*SUPPLIED RECORDS:*
BEGIN

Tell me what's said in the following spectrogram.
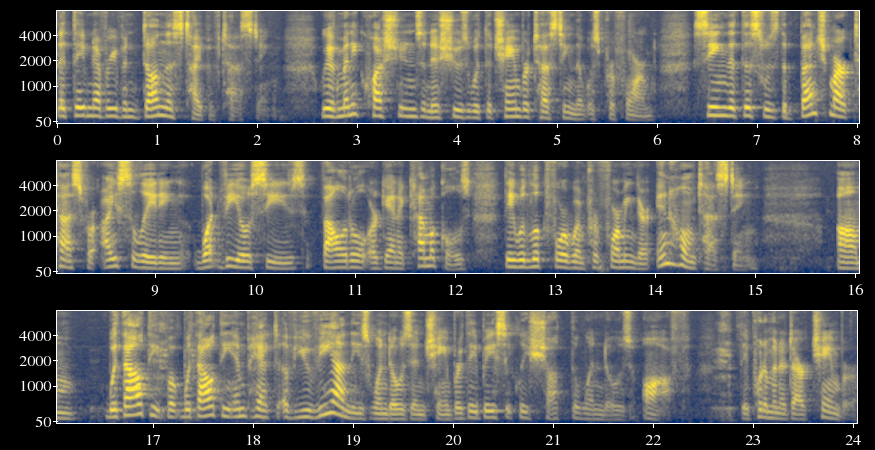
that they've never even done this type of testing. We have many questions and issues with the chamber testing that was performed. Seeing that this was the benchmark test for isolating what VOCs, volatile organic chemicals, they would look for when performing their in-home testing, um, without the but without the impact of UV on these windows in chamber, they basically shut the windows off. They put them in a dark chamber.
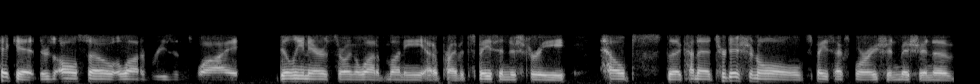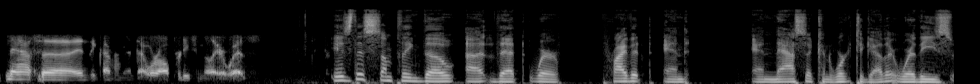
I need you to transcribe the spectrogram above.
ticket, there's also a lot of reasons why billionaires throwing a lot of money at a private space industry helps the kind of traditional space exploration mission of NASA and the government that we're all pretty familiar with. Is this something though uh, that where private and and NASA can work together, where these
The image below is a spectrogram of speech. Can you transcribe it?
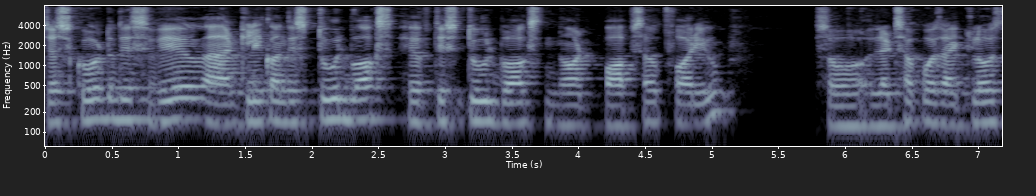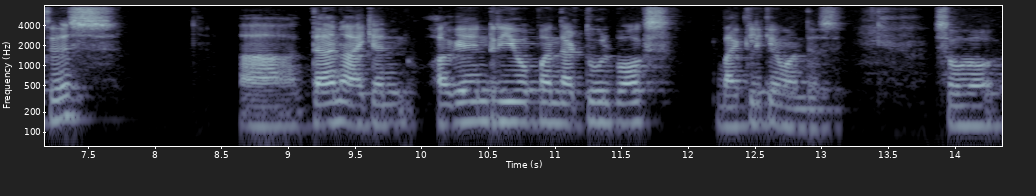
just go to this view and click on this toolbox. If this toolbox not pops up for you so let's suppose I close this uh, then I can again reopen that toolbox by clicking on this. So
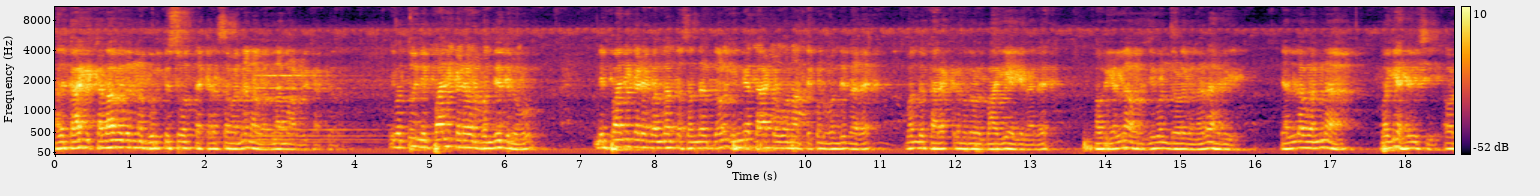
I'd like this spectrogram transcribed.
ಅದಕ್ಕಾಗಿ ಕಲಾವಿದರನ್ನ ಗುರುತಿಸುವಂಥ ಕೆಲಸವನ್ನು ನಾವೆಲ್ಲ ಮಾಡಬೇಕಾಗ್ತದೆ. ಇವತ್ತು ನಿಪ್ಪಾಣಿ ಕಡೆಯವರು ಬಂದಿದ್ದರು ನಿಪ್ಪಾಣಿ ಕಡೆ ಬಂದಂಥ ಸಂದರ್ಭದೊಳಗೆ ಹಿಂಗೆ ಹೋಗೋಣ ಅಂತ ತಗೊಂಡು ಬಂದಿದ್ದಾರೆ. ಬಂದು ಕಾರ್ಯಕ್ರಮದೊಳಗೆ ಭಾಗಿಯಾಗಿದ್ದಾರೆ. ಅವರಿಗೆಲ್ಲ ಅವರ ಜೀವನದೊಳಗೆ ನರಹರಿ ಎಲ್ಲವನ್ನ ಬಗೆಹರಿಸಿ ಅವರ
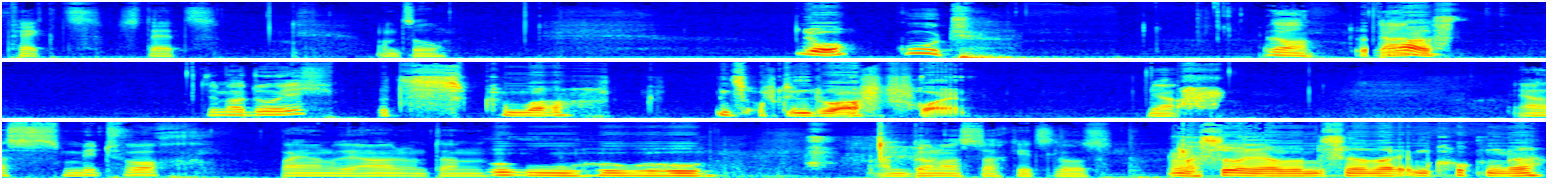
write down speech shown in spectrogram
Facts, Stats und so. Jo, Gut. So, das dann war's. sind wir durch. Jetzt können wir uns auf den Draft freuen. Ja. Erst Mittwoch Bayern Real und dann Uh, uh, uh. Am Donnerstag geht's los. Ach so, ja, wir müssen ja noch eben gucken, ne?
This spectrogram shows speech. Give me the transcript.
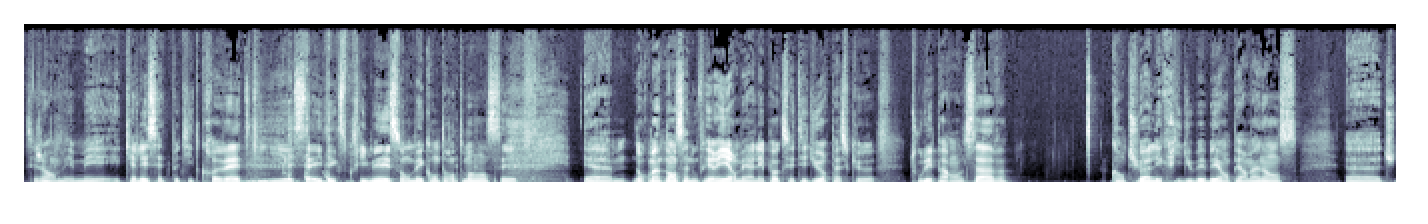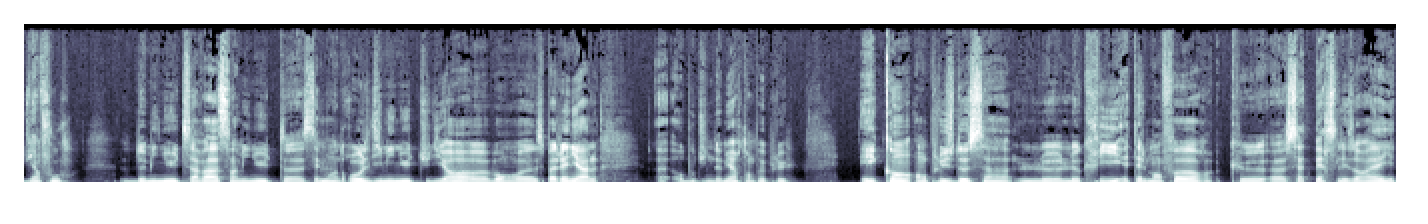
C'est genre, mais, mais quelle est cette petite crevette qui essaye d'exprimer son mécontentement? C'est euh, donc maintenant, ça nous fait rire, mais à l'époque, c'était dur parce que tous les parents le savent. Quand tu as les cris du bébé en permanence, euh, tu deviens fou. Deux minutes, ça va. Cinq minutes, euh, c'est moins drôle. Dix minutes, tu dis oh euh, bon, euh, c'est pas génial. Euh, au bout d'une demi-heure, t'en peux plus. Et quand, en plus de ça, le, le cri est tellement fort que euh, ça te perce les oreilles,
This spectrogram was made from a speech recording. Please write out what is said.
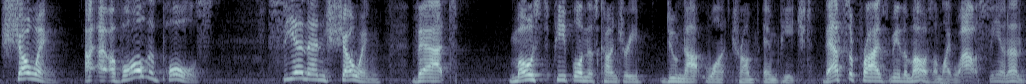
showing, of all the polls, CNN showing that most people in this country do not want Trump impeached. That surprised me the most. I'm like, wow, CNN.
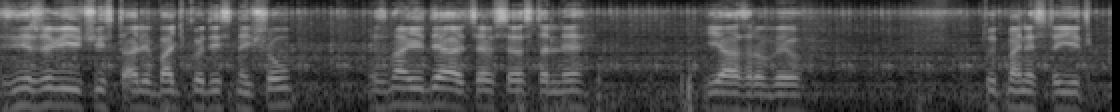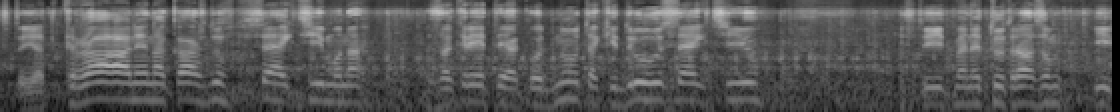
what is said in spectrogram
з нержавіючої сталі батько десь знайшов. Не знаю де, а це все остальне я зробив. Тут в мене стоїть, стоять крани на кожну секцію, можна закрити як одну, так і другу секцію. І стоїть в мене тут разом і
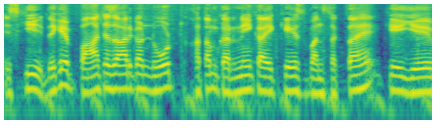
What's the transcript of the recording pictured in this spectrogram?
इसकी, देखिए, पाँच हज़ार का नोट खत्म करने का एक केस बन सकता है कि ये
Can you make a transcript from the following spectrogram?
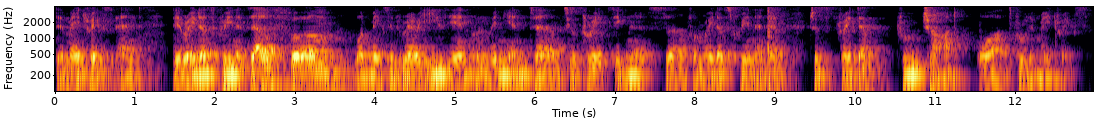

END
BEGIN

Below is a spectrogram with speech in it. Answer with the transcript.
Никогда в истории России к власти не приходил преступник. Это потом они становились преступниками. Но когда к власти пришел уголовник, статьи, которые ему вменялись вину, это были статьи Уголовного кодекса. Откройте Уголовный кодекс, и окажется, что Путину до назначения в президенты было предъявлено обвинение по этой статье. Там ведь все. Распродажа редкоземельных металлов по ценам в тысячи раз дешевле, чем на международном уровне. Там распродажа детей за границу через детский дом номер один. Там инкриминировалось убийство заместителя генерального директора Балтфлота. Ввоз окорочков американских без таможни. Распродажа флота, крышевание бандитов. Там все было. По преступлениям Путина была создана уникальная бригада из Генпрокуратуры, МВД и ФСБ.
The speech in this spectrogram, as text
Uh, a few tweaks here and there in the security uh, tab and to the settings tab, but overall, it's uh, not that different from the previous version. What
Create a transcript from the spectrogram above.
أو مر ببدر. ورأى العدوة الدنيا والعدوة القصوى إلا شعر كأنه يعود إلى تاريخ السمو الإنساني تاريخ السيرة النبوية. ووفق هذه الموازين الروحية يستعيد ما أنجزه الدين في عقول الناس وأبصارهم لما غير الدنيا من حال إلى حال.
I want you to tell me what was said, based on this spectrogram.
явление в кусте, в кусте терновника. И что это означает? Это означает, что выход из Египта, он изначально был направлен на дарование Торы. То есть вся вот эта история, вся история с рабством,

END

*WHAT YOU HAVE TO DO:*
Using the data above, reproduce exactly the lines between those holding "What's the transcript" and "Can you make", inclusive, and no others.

*ANSWER TO THE PROBLEM:*
What's the transcript of the recording pictured in this spectrogram?
इसकी, देखिए, पाँच हज़ार का नोट खत्म करने का एक केस बन सकता है कि ये
Can you make a transcript from the following spectrogram?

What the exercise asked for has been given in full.